There are several instances of nice parts usage in this scene including minifigure legs as keys on the keyboard and balistraria. I’m also quite keen on the warm, swirling sunset built into the background. There’s also an adorable duck with brick separators for a bill.
Caleb Saw digs deep into LEGO lore with Johnny Thunder’s mansion which is filled with more treasure than you can believe. The complete scene is a roomy, comfortable construction filled with custom warm lighting and a literal treasure trove of LEGO mementos and easter eggs from the old Adventurers line and beyond.
Click through to see a list of all Johnny Thunder’s treasures. Can you spot them all?

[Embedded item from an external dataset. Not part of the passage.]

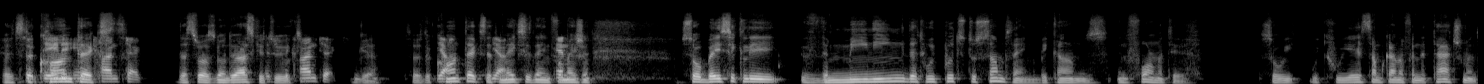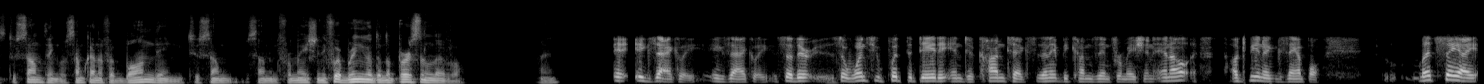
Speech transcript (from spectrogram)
So it's so the context. context. That's what I was going to ask you it's to. context. Yeah. So the yeah. context that yeah. makes it the information. And, so basically, the meaning that we put to something becomes informative so we, we create some kind of an attachment to something or some kind of a bonding to some some information if we're bringing it on a personal level right? Exactly exactly. So there so once you put the data into context then it becomes information. And i'll i'll give you an example. Let's say i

We rarely have days like this in the Pacific Northwest and certainly not in early May. However, Miro Dudas either lives in a warmer climate or is dreaming of sunbathing in the tropics. The figures, with their tanned bodies and shapely buns, are cleverly constructed using minifig legs. 1×1 round plates act as their bare feet. It’s a clever trick that can only work from this vantage point; view the figures from the front and the illusion is ruined. The simple palm trees, the towel, the beach bag, and the gentle surf makes for a relaxing scene indeed.

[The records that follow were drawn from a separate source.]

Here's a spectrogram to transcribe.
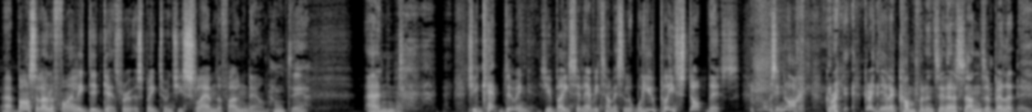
Uh, Barcelona finally did get through to speak to her, and she slammed the phone down Oh dear. and she kept doing it. She basically every time they said, "Look, will you please stop this?" Obviously, not a great great deal of confidence in her son's ability.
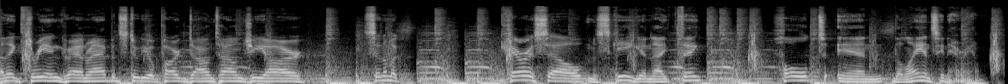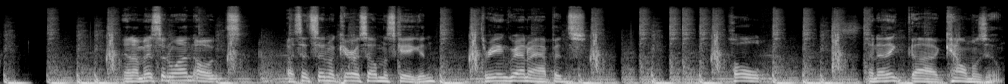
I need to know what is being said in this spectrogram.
I think three in Grand Rapids, Studio Park, downtown GR, Cinema Carousel, Muskegon, I think Holt in the Lansing area. And I'm missing one. Oh, I said Cinema Carousel, Muskegon, three in Grand Rapids, Holt, and I think uh, Kalamazoo.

This month’s community cover photo features a mind-bendingly detailed alchemist workshop by Markus Rollbühler. Look carefully, and you might think that he’s used Photoshop to mirror one side of the image. A cheeky way to save bricks! However, look even more carefully at the shadows and reflections and you’ll realize it’s not a digital trick, but a full LEGO creation with perfect symmetry.

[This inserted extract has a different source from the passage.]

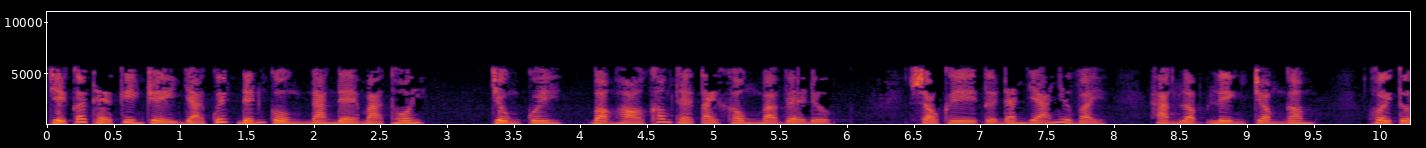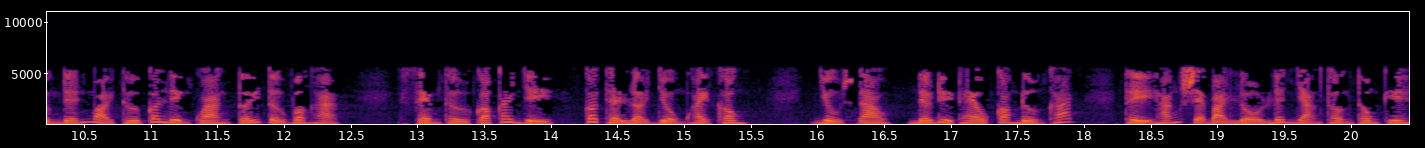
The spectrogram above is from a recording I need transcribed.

The immaculate photography complements such an expertly crafted creation. I wonder if the alchemist who resides here is creating such a symmetrical scene through some kind of magic, or are they just OCD?
Want to see your own LEGO creation featured across TBB social media for a month? Then read the submission guidelines and submit your photo today. Until next time, stay well and be safe, and practice social distancing whenever possible as we need it now more than ever!
Keep up with The Brothers Brick by liking us on Facebook and following us on Twitter or Pinterest. And for extra goodies, follow us on Instagram, Flickr, or subscribe to us on YouTube.
Some folks are handling this whole social distancing thing better than others. Some dislike it so much that they’ve picketed outside of empty statehouses in large groups with guns and misspelled signs demanding the end to all this safety lockdown hoopla. While you’re mulling over that sound logic, allow me to present a guy who has no problems with social distancing. Harold, the hermit, has lived peacefully atop a rocky island for many years. He’s been doing this for so long, LEGO builder valerius_maximus goes on to say, that the rock supporting his little home has just about eroded away. Soon he’ll have to find another ramshackle hideaway or risk toppling ass-over-tea-kettle into the drink. (As they say in New England.) But for now, the fishing is good, the carrots look like they’re just about ready for harvesting, and Harold has all the friends he needs. Seagulls are friends, right?
Poland’s Jan T. has built an icy LEGO recreation of Ilum from Star Wars: Fallen Order and it’s an action-packed stage with a story to tell!
I have to admit I’ve never played the game but this model caught my eye for its boundary-breaking snowy clumps hanging off the edge of the edges of the scene. The stark gray face of the Imperial lair utilizes interesting paneling and some absolutely gorgeous cutaways reveal piping running through the walls. I also love the probe droid floating menacingly nearby.
Not content with only half the action, Jan has also included a backside to the stout Imperial fortress wall complete with an adorable little BD-1 hacking into a security droid.
Need more BD-1 in your life? We shared instructions from one of our favorite builders hachokoru24!